Since my mother died the show has offered me a space where I can laugh, and be calm, and see stories of real people working through things without it being about anger or about false stoicism. It’s about the work, and about how when things go wrong, putting in work can get you through.

Of course, J and I have our favourite competitors, and competitors we dislike. There was a white guy named David Goldberg in season one who insisted on building his entire forging practice around Japanese methods and spirituality to the point where it was making us more than a little uncomfortable (and the fact that he was good just made it worse). But nobody will ever top Ryu Lim, a Filipino smith dedicated to tradition and primitivist aesthetics who is also just comically badass.

Ryu Lim

We still talk about Ryu Lim’s episodes. He won the title of Forged in Fire Champion in the third episode of the first season by forging a viking battle axe in a home forge that was made from a cast iron frying pan, a satellite dish, and a hair dryer. In season three he returned for a fan favourites episode, but was sadly eliminated in the first round. In his introductory interview at the start of the episode he confided that the shark tooth in his necklace came from a shark he killed in single combat using one of the knives he’d forged in his frying-pan-and-hair-dryer contraption. We need more Ryu.

Ryu Lim's home forge

I don’t want to say that this show “got me through” some hard times, because that’s a bit of an overstatement, but when we watched the most recent episode last night I thought about how I got hooked on the show, and about how the first anniversary of Molly’s death is just around the corner, and the first anniversary of my mother’s not long after, and I’m glad that things like this are out there, and glad I was able to find it.

Anyway, that’s all for this week.
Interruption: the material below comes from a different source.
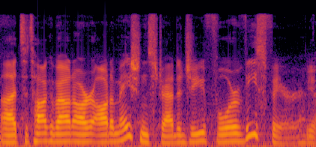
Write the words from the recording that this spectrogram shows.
uh, to talk about our automation strategy for vSphere. Yeah.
Thanks for reading!


Writer. Editor. Critic.

Leave a Reply

This site uses Akismet to reduce spam. Learn how your comment data is processed.